7 Common Reasons for a Sewer Odor – How to Find and Resolve

sewer odorExperiencing a mystery odor? Need to track down the source? Use this as your guide to identify and resolve odor in your home…

Locating reasons of a sewer odor is an arduous task. Here at Legendary Home Services, we have come across many different sources of pungency.

Because we love to help people identify and remedy their issues, we have created a list to accompany your investigation.

Below are the 7 most common causes of mystery odors:

Fixtures with limited use:

Bathtub or sink drains that are rarely used can allow sewer gas to seep into your home. The p-trap under the drain opening is designed to hold water, blocking those gasses. If a drain is rarely or never used, this allows the water to evaporate and let the sewer gas into your home through the drain opening. It is important to run water down these types of pipes a few times per month to keep water in the p-trap.

p-trap

Drain Openings:

When build-up or soap scum collects in the opening of the drain, it creates a prime area for bacteria to thrive. Multiple applications of enzymes and drain chemicals can resolve the matter. Often, when attempting to remove an odor in the shower drain, people will only try the application one time. Use your cleaning product of choice multiple times each day over the period of a week.

sink drain build up

Mildew and Stagnant Water:

Some odors come directly from the shower itself. Check your shower thoroughly for areas where water may hide. Stagnant water supports bacteria, which releases odors. Examine the shower doors for areas that may conceal water. The metal tracks that support the doors lose their seal as time passes. Water can then become trapped in areas where it cannot evaporate, growing bacteria and enabling unpleasant odors to be released. To address this, you can seal the shower doors with silicone. Be sure to clean any visible mildew before applying the silicone.

shower doors

Toilet:

Your toilet can provide two different sources of foul odor.

  1. Bad seals from the wax gasket (under the toilet) allow sewer gas to permeate from under the toilet

The wax ring used to seal the drain and prevent water leakage is designed not to degrade. However, if the toilet bowl becomes loose, the wax ring loses its seal. Check your toilet for stability. If you believe the wax gasket has been impacted, replacing it will be prudent.

check the toilet for movement

  1. Inspect the base of your toilet bowl. Does it have a clean, complete seal? The base of your toilet should be caulked to the floor. When the caulking is not present, water and urine can leak under the toilet and enable bacteria to grow. Apply some tub and tile caulk around the base. A well-sealed toilet will safeguard from lurking aroma.

toilet base with caulk seal

Sink Overflow:

This portion of the sink is usually unnoticed. When odors emerge, the overflow is frequently the culprit. The sink overflow can accumulate build-up and soap scum over extended periods of time. Clean the overflow with a thin brush. Applying drain cleaning chemicals is also a good idea to help remove debris the brush is unable to reach.

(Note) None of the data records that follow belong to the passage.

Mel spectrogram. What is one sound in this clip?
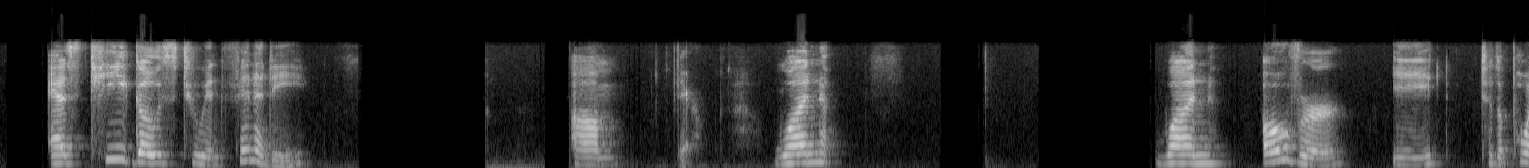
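A man explains calmly, heard close through a microphone.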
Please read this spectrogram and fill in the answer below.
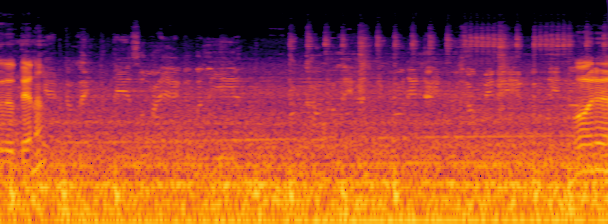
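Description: Steady engine and tyre noise heard from inside a car's cabin while it drives along a road.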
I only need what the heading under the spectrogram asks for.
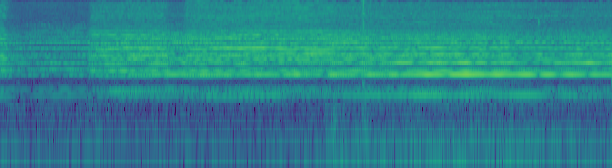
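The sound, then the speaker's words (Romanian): Car horns honking from a convoy of vehicles at a street protest near an embassy. A loud, continuous blare of overlapping, sustained horn tones runs through the whole stretch, with no clear talking. “Băgați claxoane că nu se aude.”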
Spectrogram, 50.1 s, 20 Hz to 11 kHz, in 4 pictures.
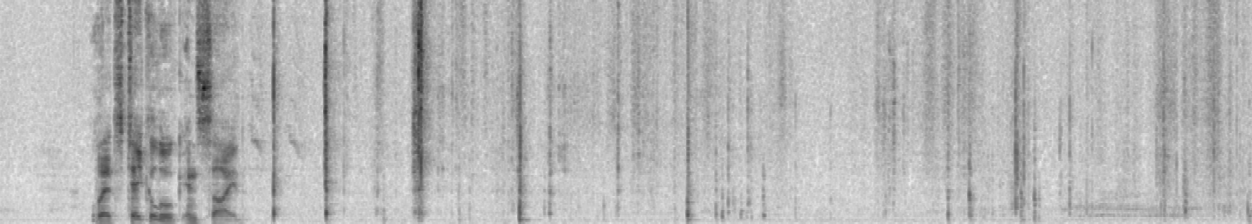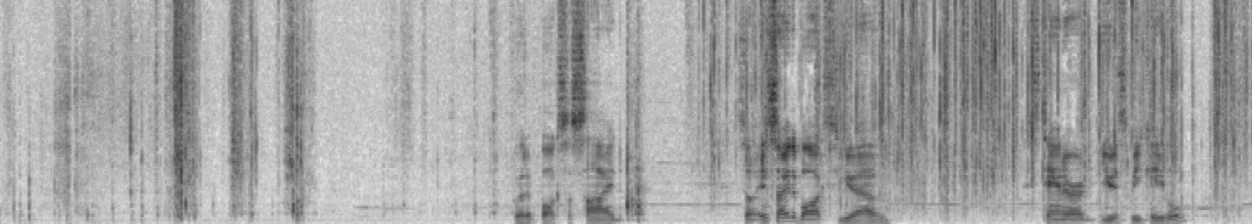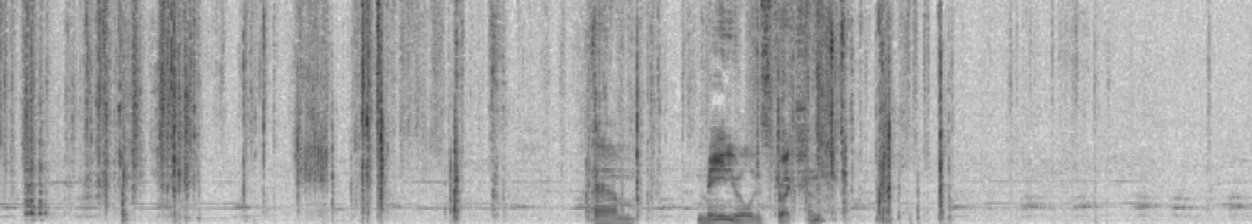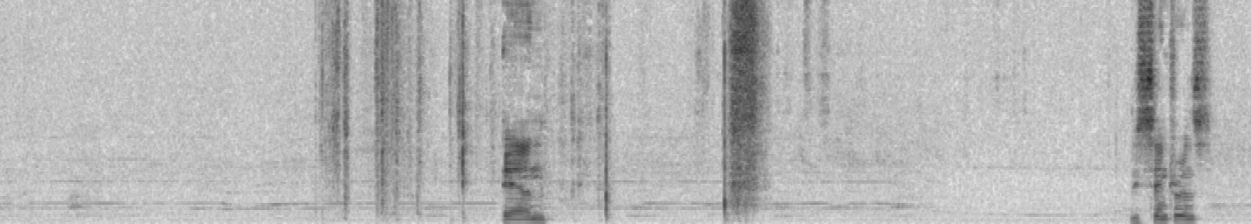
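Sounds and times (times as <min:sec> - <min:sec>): faint steady hum: 0:00.0 - 0:50.0
packaging rustling: 0:08.7 - 0:15.8, 0:19.3 - 0:36.0, 0:40.7 - 0:42.5.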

sink overflowUnderside of the Garbage Disposal Rubber Guard:

The black rubber splash guard at the entrance to the garbage disposal can be a common cause of foul odors. Cleaning the underside of this splash guard is key to cleaning the disposal. Using a thick cloth, with the splash guard turned inside out, scrub away any accumulated food. After cleaning, run hot water and activate the disposal. While it is on and the hot water is running, add soap to the disposal and allow to run for 30 seconds. This process will assist in cleaning any leftover debris.

disposal splash guard

Drain and Sewer Clean-Out Covers

The cover plates that hide clean-out caps in the wall are attached to the cap with a screw, which degrades over time. When this happens, sewer gas can seep into the home. Located near toilets, under sinks, and behind fixtures, check the cover plates and replace the screws as needed with new ones. Use thread sealant tape on the threads of the new screw.

clean out screw

If these issues have all been addressed and the odor continues, you may want to consider calling a professional plumber to evaluate. A skilled worker can check the most elaborate systems in your home, such as:

Drain Vent Pipes

Broken vent pipes can discharge sewer gas. These vents are located behind the walls and are difficult to inspect without a sewer camera. A professional can check vents by conducting a camera inspection.

Quality of your incoming water supply:

A water quality test can determine if high levels of sulfur and chlorine exist in your water. Vapors from a potable water supply can release aromas that people associate with sewer odors.

Backdraft from Septic Tanks

Back drafting is not common but can cause a real issue. Specialized equipment can be used to check for this problem.